▸ **SOURCE RECORDS**:
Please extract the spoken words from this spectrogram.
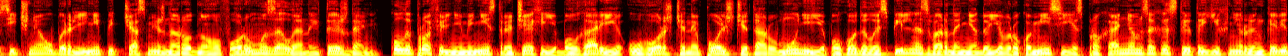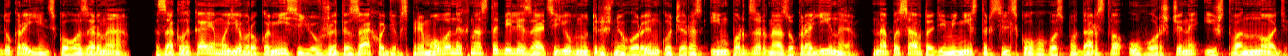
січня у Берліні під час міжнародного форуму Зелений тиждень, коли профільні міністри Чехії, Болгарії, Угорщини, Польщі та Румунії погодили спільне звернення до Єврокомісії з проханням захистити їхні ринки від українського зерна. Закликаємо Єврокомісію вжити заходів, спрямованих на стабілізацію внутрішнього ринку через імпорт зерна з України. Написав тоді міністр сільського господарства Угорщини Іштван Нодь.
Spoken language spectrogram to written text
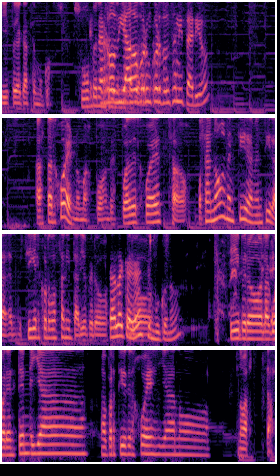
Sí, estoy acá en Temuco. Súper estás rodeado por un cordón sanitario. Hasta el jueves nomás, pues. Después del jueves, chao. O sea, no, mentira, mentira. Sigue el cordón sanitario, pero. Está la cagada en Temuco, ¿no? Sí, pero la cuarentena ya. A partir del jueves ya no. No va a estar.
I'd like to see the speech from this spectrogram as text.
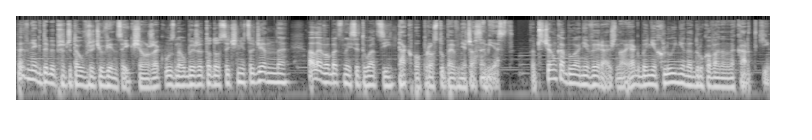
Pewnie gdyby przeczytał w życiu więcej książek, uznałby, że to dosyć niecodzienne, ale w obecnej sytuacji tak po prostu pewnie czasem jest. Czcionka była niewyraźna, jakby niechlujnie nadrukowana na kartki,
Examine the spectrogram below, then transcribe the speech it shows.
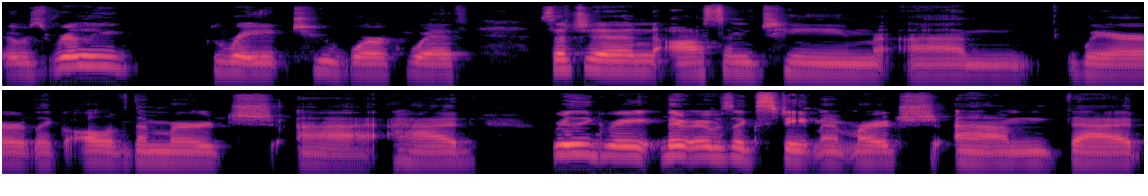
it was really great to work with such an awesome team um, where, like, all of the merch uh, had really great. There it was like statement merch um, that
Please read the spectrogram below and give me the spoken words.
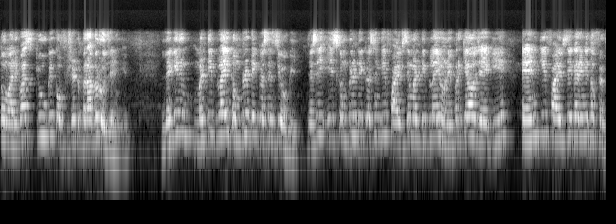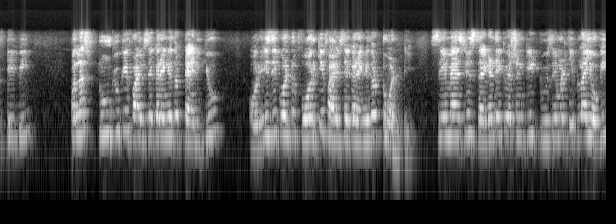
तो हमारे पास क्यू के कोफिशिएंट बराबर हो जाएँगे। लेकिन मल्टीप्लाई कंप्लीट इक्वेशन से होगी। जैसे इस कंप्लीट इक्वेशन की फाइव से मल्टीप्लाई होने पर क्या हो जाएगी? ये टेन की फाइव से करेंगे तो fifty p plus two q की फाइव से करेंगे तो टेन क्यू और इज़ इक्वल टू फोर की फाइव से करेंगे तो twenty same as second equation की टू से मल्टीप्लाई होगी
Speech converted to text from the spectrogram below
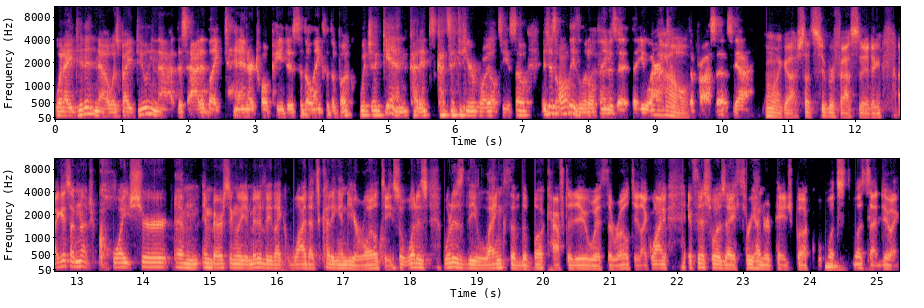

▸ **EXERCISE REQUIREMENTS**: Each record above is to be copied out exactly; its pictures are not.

▸ **SOLUTION BELOW**:
Please extract the spoken words from this spectrogram.
січня у Берліні під час міжнародного форуму Зелений тиждень, коли профільні міністри Чехії, Болгарії, Угорщини, Польщі та Румунії погодили спільне звернення до Єврокомісії з проханням захистити їхні ринки від українського зерна. Закликаємо Єврокомісію вжити заходів, спрямованих на стабілізацію внутрішнього ринку через імпорт зерна з України. Написав тоді міністр сільського господарства Угорщини Іштван Нодь.
Spoken language spectrogram to written text
Sí, estoy acá en Temuco. Súper estás rodeado por un cordón sanitario. Hasta el jueves nomás, pues. Después del jueves, chao. O sea, no, mentira, mentira. Sigue el cordón sanitario, pero. Está la cagada en Temuco, ¿no? Sí, pero la cuarentena ya. A partir del jueves ya no. No va a estar.
I'd like to see the speech from this spectrogram as text.
Pewnie gdyby przeczytał w życiu więcej książek, uznałby, że to dosyć niecodzienne, ale w obecnej sytuacji tak po prostu pewnie czasem jest. Czcionka była niewyraźna, jakby niechlujnie nadrukowana na kartki,
Examine the spectrogram below, then transcribe the speech it shows.
it was really great to work with such an awesome team um, where, like, all of the merch uh, had really great. There it was like statement merch um, that
Please read the spectrogram below and give me the spoken words.
तो हमारे पास क्यू के कोफिशिएंट बराबर हो जाएँगे। लेकिन मल्टीप्लाई कंप्लीट इक्वेशन से होगी। जैसे इस कंप्लीट इक्वेशन की फाइव से मल्टीप्लाई होने पर क्या हो जाएगी? ये टेन की फाइव से करेंगे तो fifty p plus two q की फाइव से करेंगे तो टेन क्यू और इज़ इक्वल टू फोर की फाइव से करेंगे तो twenty same as second equation की टू से मल्टीप्लाई होगी
Speech converted to text from the spectrogram below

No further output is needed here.